The map reveals that Europe is by far the biggest catchment area for EPL teams. However a lot of players also come from South America and Africa. There are few players in the EPL who originate from Asia, North America or Oceania. I can't help wondering if the map might therefore be a reasonable guide as to where in the world children grow-up playing football.

Sky's map is in truth a pretty poor attempt at visualizing the data on EPL players. If you want to know how many players come from individual countries then you need to zoom-in on the map and count the players yourself. This can be difficult, especially when two or more players were born in the same city or when players were born very close to country borders. Would it have been that difficult to provide a table view with the map?

Tuesday, August 20, 2019

The Dot Map of American Education


Educational Attainment in America is a dot map which visualizes the level of education achieved by the American population across the whole United States. Using the map you can zoom in on any town or city and see the local distribution of educational attainment.

The map shows five levels of educational attainment ranging from those who didn't finish high school to those with graduate degrees. As you can see in the screenshot above the map reveals the often quite stark differences in educational achievement which can exist in different neighborhoods, even in the same cities and towns. You can examine the distribution of any of the levels of educational attainment by selecting any combination of the five levels of achievement (click on the levels in the map legend to add or remove them from the map).

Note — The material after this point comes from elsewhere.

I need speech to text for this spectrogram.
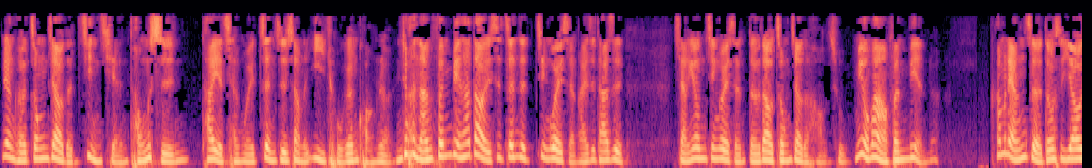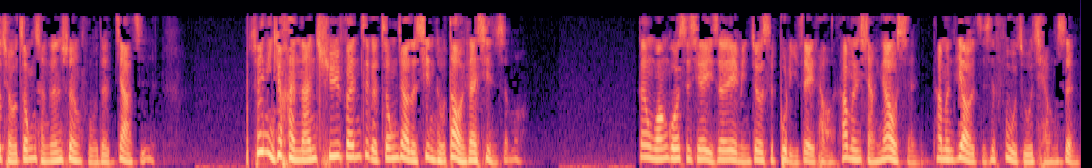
任何宗教的敬虔，同时它也成为政治上的意图跟狂热，你就很难分辨他到底是真的敬畏神，还是他是想用敬畏神得到宗教的好处，没有办法分辨的。他们两者都是要求忠诚跟顺服的价值，所以你就很难区分这个宗教的信徒到底在信什么。但王国时期的以色列民就是不理这一套，他们想要神，他们要的只是富足强盛，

The map also includes an option to view a chart of the percentages who have achieved different levels of achievement in the current map view. This is very useful for comparing the different levels of achievement in different neighborhoods or cities. For example if you zoom-in on Manhattan you can see a very high percentage of the local population holds some kind of college degree. Conversely zoom-in on the Bronx and you find that the largest percentages of educational achievement are high school & less than high school and a far smaller percent of the population has achieved a degree level of education.